Sound wise, we have a Dolby Digital 5.1 mix and a Dolby Digital 2.0 track. I was hoping for a more aggressive mix, but unfortunately, the sound provided was fairly lackluster. Even during intense battle scenes, the score and diegetic sounds seemed muted (with some instances of hiss apparent, especially in "The Original Series" episodes). Dialogue is center-channel heavy and directional effects are sorely underutilized. Overall, I was disappointed by the strictly mediocre use of the channels. Only English subtitles are included.
In terms of Special Features, we have and Audio Commentary by Show Creators Brannon Braga and Rick Berman for the "Star Trek: Enterprise" pilot episode, "Broken Bow" (which originally appeared on the first season set of the series). While not very exciting, the dry commentary does provide a couple of interesting tidbits. The two shed some light on the origin behind setting "Enterprise" one hundred years before "The Original Series" and the controversy surrounding the opening credits. Also, "Enterprise" was concerned with being more character-based than plot-based, which was a different way of tackling a "Star Trek" production. As such, characters were made more accessible and "down-to-earth." It's also interesting to hear the two talk about their take on the Vulcan's and how they wanted to re-interpret the race for this series, which resulted in some ire in fan circles. For casual "Star Trek" viewers, this commentary might be too uneventful, but diehards might dig Berman and Braga's insights.
Next we have a handful of Text Commentaries by Michael and Denise Okuda. These appear on the episodes "Broken Bow," "The Trouble with Tribbles," "Sins of the Father," "The Sword of Kahless" and "Trials and Tribble-ations." Reminiscent of VH-1's "Pop-Up Video" show, these commentaries rely on pointing out various in-jokes, random trivia and behind-the-scenes info through text that pops-up during each episode.

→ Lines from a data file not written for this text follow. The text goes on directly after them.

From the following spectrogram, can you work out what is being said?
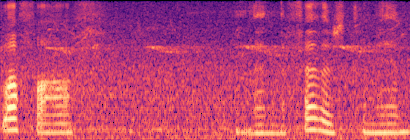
fluff off. And then the feathers come in.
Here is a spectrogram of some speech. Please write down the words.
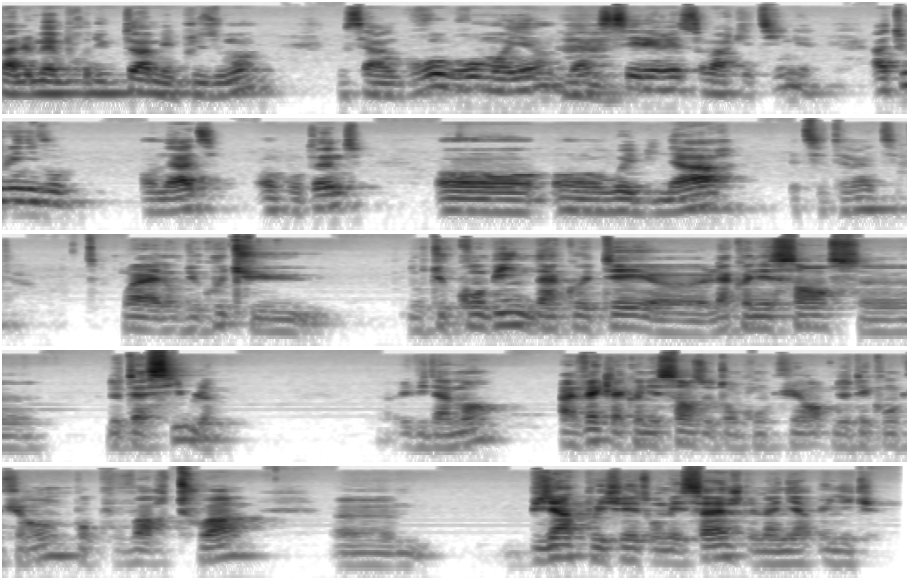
pas le même producteur, mais plus ou moins. c'est un gros, gros moyen mhm. d'accélérer son marketing à tous les niveaux, en ads, en content, en, en webinar, etc., etc. Ouais, donc du coup, tu, donc tu combines d'un côté euh, la connaissance euh, de ta cible, évidemment, avec la connaissance de, ton concurrent, de tes concurrents pour pouvoir, toi, euh, bien positionner ton message de manière unique,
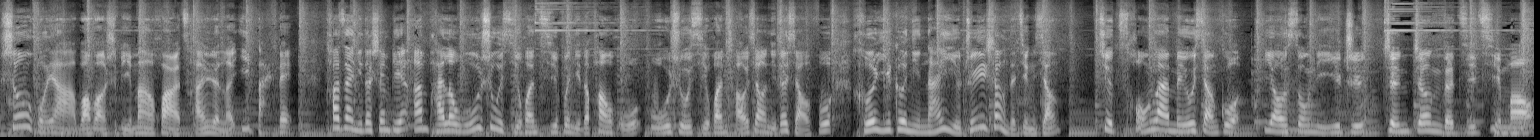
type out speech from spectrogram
生活呀，往往是比漫画残忍了一百倍。他在你的身边安排了无数喜欢欺负你的胖虎，无数喜欢嘲笑你的小夫和一个你难以追上的静香，却从来没有想过要送你一只真正的机器猫。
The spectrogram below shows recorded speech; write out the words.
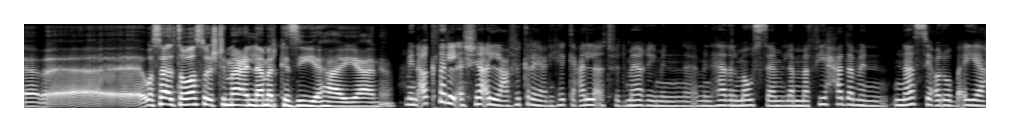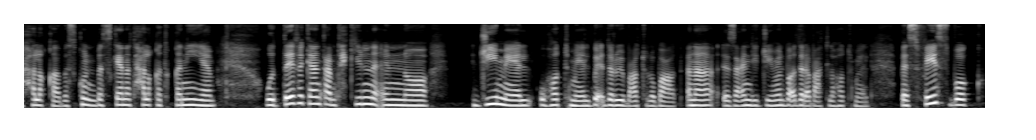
آه وسائل التواصل الاجتماعي اللامركزية هاي يعني. من أكثر الأشياء اللي على فكرة يعني هيك علقت في دماغي من من هذا الموسم لما في حدا من الناس يعروا بأي حلقة بس كن بس كانت حلقة تقنيه والضيفة كانت عم تحكي لنا إنه جيميل وهوت ميل بيقدروا يبعتوا لبعض. أنا إذا عندي جيميل بقدر أبعت لهوت ميل بس فيسبوك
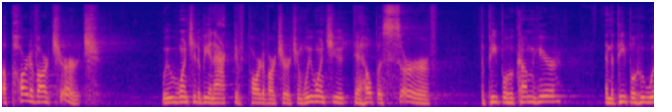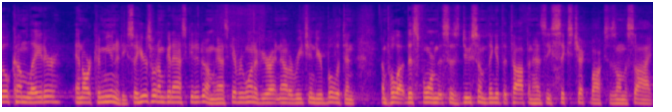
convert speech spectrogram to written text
a part of our church, we want you to be an active part of our church, and we want you to help us serve the people who come here and the people who will come later in our community. So here's what I'm going to ask you to do. I'm going to ask every one of you right now to reach into your bulletin and pull out this form that says do something at the top and has these six check boxes on the side.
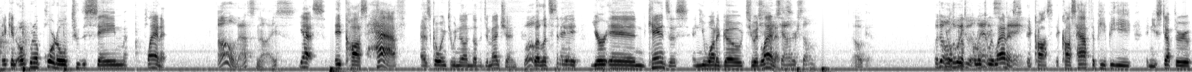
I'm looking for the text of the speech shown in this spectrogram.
they can open a portal to the same planet Oh, that's nice. yes it costs half as going to another dimension Whoa. but let's say you're in kansas and you want to go to atlantis Chinatown or something. Okay. But all the way to a portal Atlantis. dang. It costs it costs half the PPE, and you step through,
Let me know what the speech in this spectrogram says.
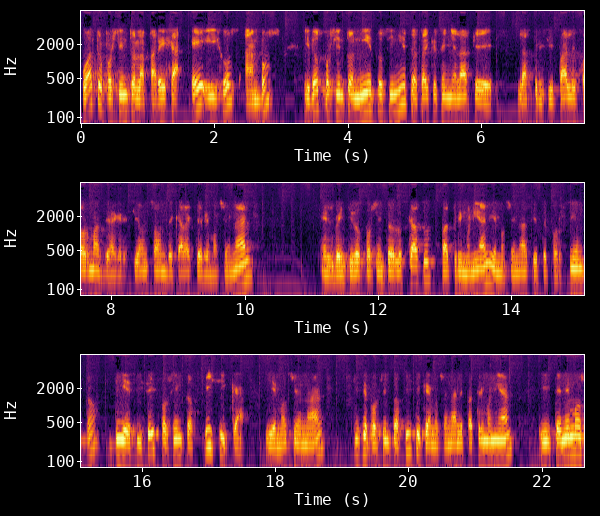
4% la pareja e hijos, ambos, y 2% nietos y nietas. Hay que señalar que las principales formas de agresión son de carácter emocional, el 22% de los casos, patrimonial y emocional 7%, 16% física y emocional, 15% física, emocional y patrimonial, y tenemos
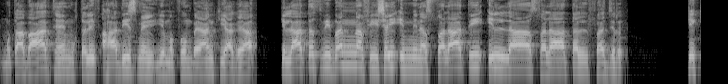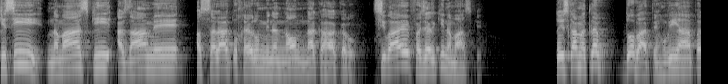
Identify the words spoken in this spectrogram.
مطابعات ہیں، مختلف احادیث میں یہ مفہوم بیان کیا گیا کہ لا تصویبن فی شیء من الصلاة الا صلاة الفجر، کہ کسی نماز کی اذان میں الصلاة خیر من النوم نہ کہا کرو، سوائے فجر کی نماز کے۔ تو اس کا مطلب دو باتیں ہوئی یہاں پر۔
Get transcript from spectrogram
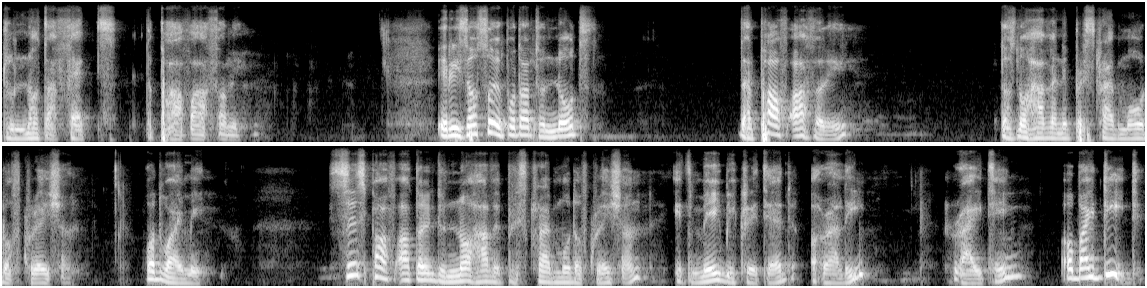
do not affect the power of attorney. It is also important to note that power of attorney does not have any prescribed mode of creation. What do I mean? Since power of attorney do not have a prescribed mode of creation, it may be created orally, writing, or by deed.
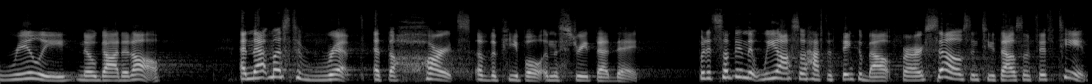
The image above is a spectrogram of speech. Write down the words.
really know God at all. And that must have ripped at the hearts of the people in the street that day. But it's something that we also have to think about for ourselves in 2015.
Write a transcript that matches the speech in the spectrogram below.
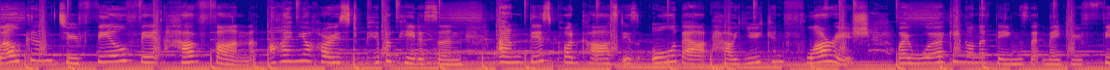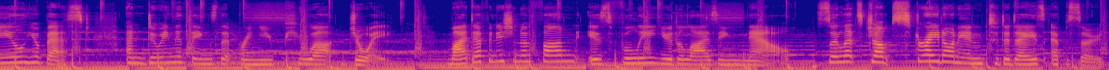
Welcome to Feel Fit, Have Fun. I'm your host, Pippa Peterson, and this podcast is all about how you can flourish by working on the things that make you feel your best and doing the things that bring you pure joy. My definition of fun is fully utilizing now. So let's jump straight on into today's episode.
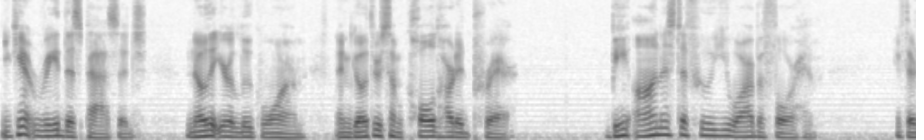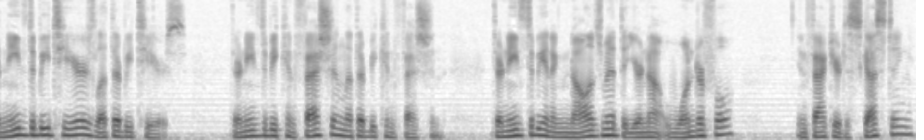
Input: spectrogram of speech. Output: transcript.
You can't read this passage, know that you're lukewarm, and go through some cold hearted prayer. Be honest of who you are before Him. If there needs to be tears, let there be tears. If there needs to be confession, let there be confession. If there needs to be an acknowledgement that you're not wonderful, in fact, you're disgusting,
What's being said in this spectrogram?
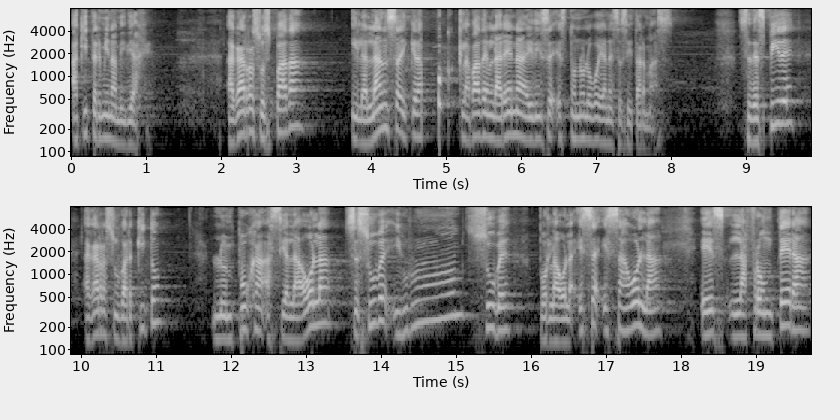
aquí termina mi viaje agarra su espada y la lanza y queda clavada en la arena y dice, esto no lo voy a necesitar más. Se despide, agarra su barquito, lo empuja hacia la ola, se sube y sube por la ola. Esa, esa ola es la frontera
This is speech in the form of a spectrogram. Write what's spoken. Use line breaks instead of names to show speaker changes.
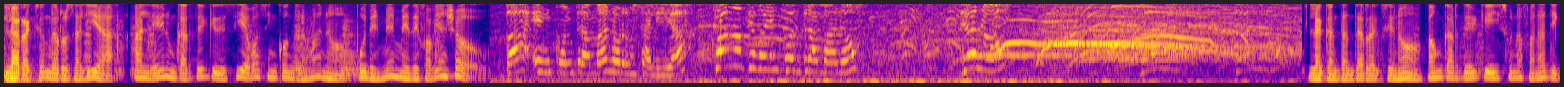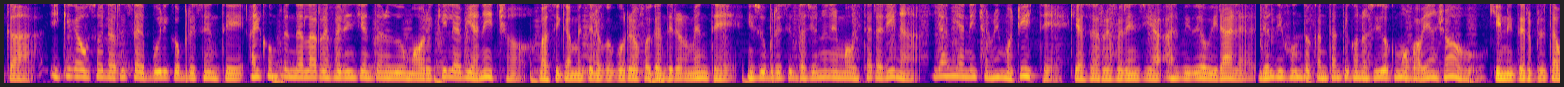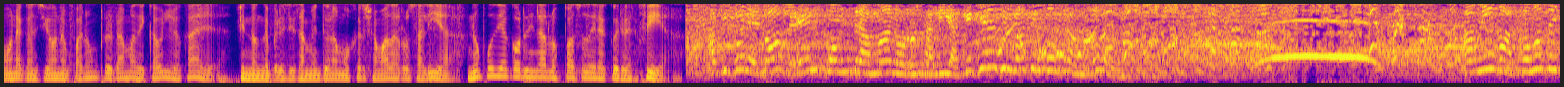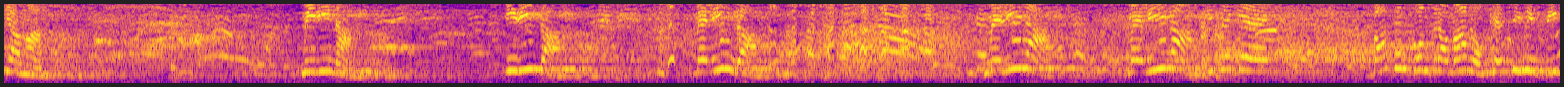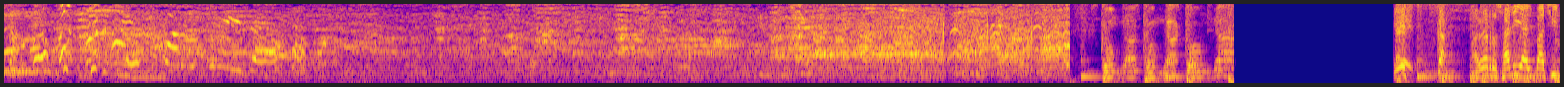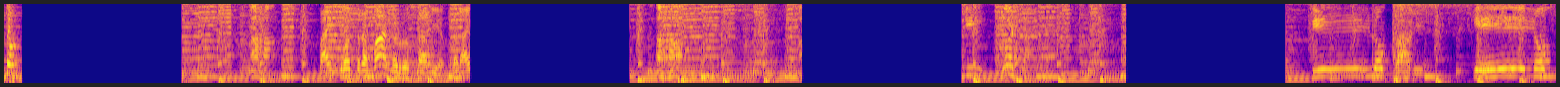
La reacción de Rosalía al leer un cartel que decía vas en contramano por el meme de Fabián Show.
¿Va en contramano Rosalía? ¿Cómo que voy en contramano? ¿Ya no?
La cantante reaccionó a un cartel que hizo una fanática y que causó la risa del público presente al comprender la referencia en tono de humor que le habían hecho. Básicamente lo que ocurrió fue que anteriormente, en su presentación en el Movistar Arena, le habían hecho el mismo chiste, que hace referencia al video viral del difunto cantante conocido como Fabián Show, quien interpretaba una canción para un programa de cable local, en donde precisamente una mujer llamada Rosalía no podía coordinar los pasos de la coreografía.
Aquí pone vas en contramano, Rosalía. ¿Qué quiere decir vas en contramano? ¿cómo te llamas? Mirina. Mirita. Melinda. Melina. Melina. Dice que vas en contramano. ¿Qué significa?
Conga, conga, conga.
A ver, Rosalía, el pasito. Ajá. Va en contramano, Rosalía. Para ahí.
Ajá. Que no pare, que no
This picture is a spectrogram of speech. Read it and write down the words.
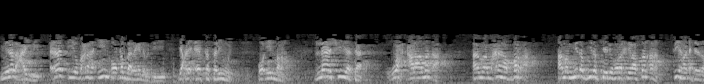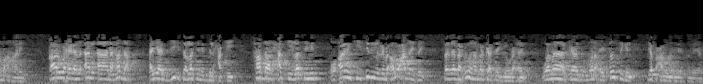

Filled with facts that run the gamut from interesting to mundane to the comical, I got a big kick out of these. Without a doubt, the Okuda's certainly exhibit an exhaustive and thorough knowledge of the "Star Trek" universe.
Yes, the good folks at Paramount have once again raided their vaults and sprung another double-dipped collection of "Star Trek" episodes on the public. Even though the "Star Trek Fan Collective: Klingon" set contains a few questionable selections, there are enough quality episodes available to provide a fairly thorough depiction of the "foul smelling barbarians" and their interesting history. All aspects of their mythology is touched upon, from the political to the cultural. For budget-minded enthusiasts and casual "Star Trek" viewers, this compilation of fan-picked episodes from all the "Star Trek" franchises should provide many with an affordable overview of the proud warriors from the planet Q'onoS.